Often times many of the terms used on the IEP can be confusing to parents. Terms such as Accommodations, Modifications and Alternative Programs as they relate to the Curriculum / Subjects Areas. What exactly does this mean and how does it affect the individual student?

Accommodations: When a subject is accommodated for a pupil nothing about the subject content changes. An easy way to explain this might be if you are reading a novel and you require reading glasses. Nothing about the content in your novel is changed but your reading glasses are considered an accommodation to be able to access the novel you wish to read. You require glasses as a support to see and absorb the material. Accommodations are categorized as instructional, environmental or assessment supports and are listed by category on the IEP. Accommodations that are routinely used by most teachers with the entire class are not listed. Accommodations include only those supports required by a student that differ from what is normally provided during classroom instruction. Some further examples include an alternative work space, duplicated notes, extra time, frequent breaks and reduction of tasks.

To reiterate nothing about the subject matter or level of instruction changes when a subject is accommodated only.

Modifications: When a subject is modified for a student there are aspects of the curriculum in that subject that DO change. In most cases the student may be presented with material below the grade level of their peers. In other subjects a modification can take the form of fewer learning expectations, simplified tasks or in some cases higher level activities. Because the material is being modified or changed from the regular curriculum for the student’s grade, it is necessary to record the pupil’s current level of functioning in that subject, an annual goal for the pupil, a sample selection of the learning expectations being presented, teaching strategies and assessment methods. A modified subject is one that has been changed to meet the level where the pupil can be expected to begin to progress.

Alternative: When a subject is alternative it is different curriculum from Ontario Curriculum.
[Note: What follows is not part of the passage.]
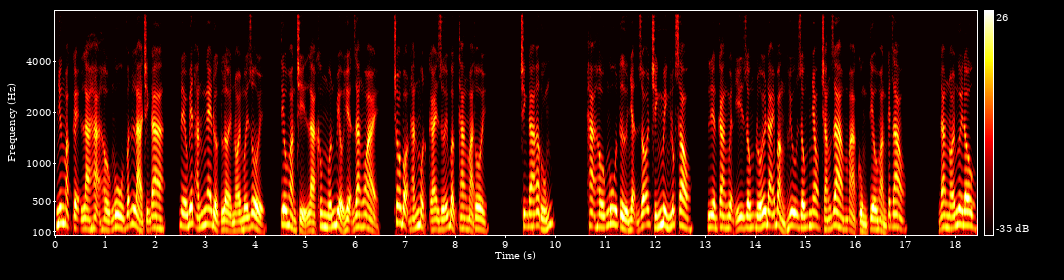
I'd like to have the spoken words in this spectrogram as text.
Nhưng mặc kệ là hạ hầu ngu vẫn là trịnh đa, đều biết hắn nghe được lời nói mới rồi, tiêu hoàn chỉ là không muốn biểu hiện ra ngoài, cho bọn hắn một cái dưới bậc thang mà thôi. Trịnh đa ấp úng. Hạ hầu ngu từ nhận rõ chính mình lúc sau, liền càng nguyện ý giống đối đãi bằng hưu giống nhau trắng ra mà cùng tiêu hoàn kết giao. Đang nói ngươi đâu?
Samples of Alternative Curriculum include, Communication Numeracy, Communication Literacy, Daily Living and Employability Skills, Personal Care, Social Skills Training, Orientation and Mobility Training. Because this curriculum is different from regular grade curriculum, a current level of functioning, an annual goal, sample learning expectations, teaching strategies, and assessment strategies are outlined in detail in each subject area.

Some students may have IEPs with only alternative curriculum. Some pupils may only have accommodated subjects. Some students may have a combination of subjects that are modified, some that are accommodated only and some alternative subjects outlined in their IEP.
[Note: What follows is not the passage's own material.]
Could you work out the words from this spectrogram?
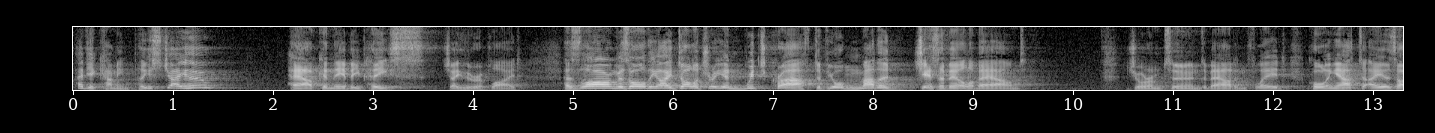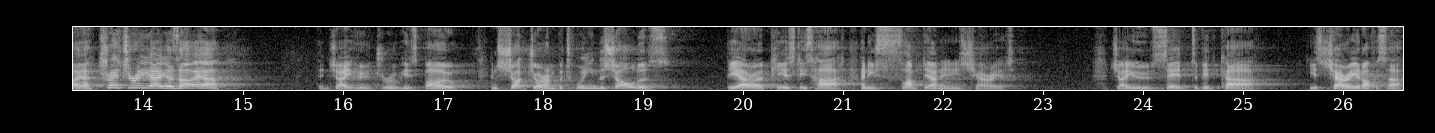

For more information, please visit https://www.hcdsb.org/Programs/SpecialEducation/SpecialEducationPlan/Pages/Individual-Education-Plans.aspx
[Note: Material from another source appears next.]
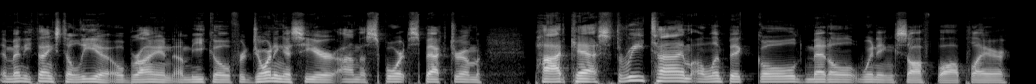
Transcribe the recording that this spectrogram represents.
And many thanks to Leah O'Brien Amico for joining us here on the Sports Spectrum podcast. Three time Olympic gold medal winning softball player.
Submitted by: Joanne Parisi, HCDSB SEAC Member at Large

Technological education provides students with useful and valuable skills. These skills provide them with the tools that our technology driven world demands. From drill bits to computer bits, students will get hands-on experience with a wide variety of technical possibilities. Safe work practices are learned in all shops and on all equipment.

Technology classes provide immediate skills and prepare our students for post-secondary paths such as trades & apprenticeship, college technology programs and university fields such as engineering. Many of our graduates have gone on to successful careers because of their technical skills.

Technology programs offered at St. Francis Xavier include:

  • Communication Technology
  • Communication Technology – Yearbook
  • Computer Engineering
  • Computer Programming
  • Construction (grade 10)
  • Hospitality and Tourism
  • Technological Design
  • Transportation Technology
Creative Design OfficerDepartments